Baltimore’s Kids are Our Kids: A Message from the President & CEO

When I saw young men and women looting and burning their own neighborhood in Baltimore last month, the consequences of doing nothing to improve youth and young adult unemployment across our nation became abundantly clear. Seeing mother Toya Graham, in a moment steeped in desperation and raw love, grab her son and force him home, put me in a familiar place of concern. I know her worry. I’ve had it many times, for my own, now-grown sons and daughter. I’ve worried even for other family members and friends, just because they are black or brown. But, I worry most for those so stuck in a cycle of poverty, that they see violence as the only viable recourse. To me, it says less about the rioters and more about the environment that inspired their behavior.

The disconnection between youth and opportunity is greater than ever, and we are seeing the results of the gap. Not since World War II have so many youth been neither in school or working according to a 2012 report on youth and work from the Annie E. Casey Foundation. In 2011, unemployment of young adults ages 16-to-19-years old and 20-to-24 years old in Ohio was 33% and 66% respectively. Limited education and job skills lead to fewer employment opportunities and the prospects for those in low-income and high poverty communities are 2.5- 3 times lower than youth in high-income families. These are the numbers, but what we saw in Baltimore could be the result.

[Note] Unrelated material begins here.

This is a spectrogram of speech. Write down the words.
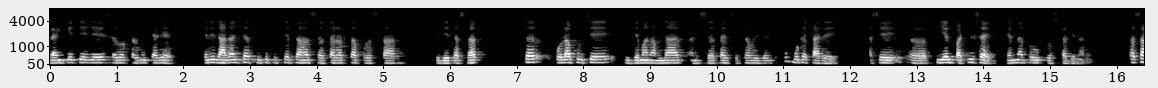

Baltimore’s kids are our kids. That pent up anger, angst, and audacity to hope for something better even when doing the worst, exists right here in central Ohio. It may not have reached the tipping point, but it does exist. What we also have is a collaborative of leaders with the power to do something about it. We have a challenge. And, when I say “we,” I mean all of us. Not just workforce professionals, but local and state government, youth serving agencies, school officials, teachers, parents, employers, and yes, even our youth. It is not enough to talk about the problems, to sit back and shake our heads at the jobs our young people don’t have, the education and training they haven’t achieved, the contributions they are unlikely to make, and the riots that they have been or could be marked with starting. Our young people want to know what we are going to help them do about it.

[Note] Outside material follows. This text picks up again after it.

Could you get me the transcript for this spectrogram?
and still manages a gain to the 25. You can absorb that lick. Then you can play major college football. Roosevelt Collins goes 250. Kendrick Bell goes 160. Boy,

We must urge Congress to continue funding summer jobs, year-round jobs, and job training programs aimed specifically at our youth. Cuts in youth workforce funding will impact more than the youth and young adults. Eventually, it will hurt us all. We must make sure the efforts are specific and meet our young people’s unique needs, and we must include the supportive and wraparound services that are essential to their success. Secondly, we must implement and encourage a work-first model, where education is tied to careers and multiple paths to success are acknowledged and encouraged. Work is going to be how our youth and young adults start to inch their way out of poverty. Work is where they will have a chance to develop the supporting relationships they may be missing at home.
Work will be the difference between them growing up in and continuing a cycle of poverty or growing out of one.

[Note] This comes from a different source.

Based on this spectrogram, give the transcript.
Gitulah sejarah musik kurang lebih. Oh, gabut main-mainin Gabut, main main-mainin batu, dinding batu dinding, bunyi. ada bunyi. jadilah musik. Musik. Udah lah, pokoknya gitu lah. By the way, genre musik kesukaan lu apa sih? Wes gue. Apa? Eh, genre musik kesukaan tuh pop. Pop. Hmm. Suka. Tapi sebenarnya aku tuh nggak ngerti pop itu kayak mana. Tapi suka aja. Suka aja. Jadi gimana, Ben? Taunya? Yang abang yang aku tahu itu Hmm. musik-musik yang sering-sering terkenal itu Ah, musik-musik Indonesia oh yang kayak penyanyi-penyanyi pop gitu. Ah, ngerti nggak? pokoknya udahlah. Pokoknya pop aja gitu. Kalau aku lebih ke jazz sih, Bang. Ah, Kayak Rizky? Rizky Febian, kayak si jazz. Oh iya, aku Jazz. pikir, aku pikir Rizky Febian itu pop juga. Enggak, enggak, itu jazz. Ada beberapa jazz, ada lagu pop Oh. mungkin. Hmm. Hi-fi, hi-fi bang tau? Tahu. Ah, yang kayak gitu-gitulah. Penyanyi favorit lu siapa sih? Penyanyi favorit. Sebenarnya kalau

No matter what people think of Graham’s methods, the reality is that there are lengths to which we all must be willing to go, if we are to tackle what was really at work that day in Baltimore and what is still at work right here in central Ohio. We have the will and ideas, the youth serving agencies, and local government support. We are even having the community conversations, but the time has come for action. It is now more than ever my goal and should be our collective goal to stay on mission and be a beacon of hope and opportunity. Like the star fish story, even if we just save one.

Read more stories in our 2015 Spring Newsletter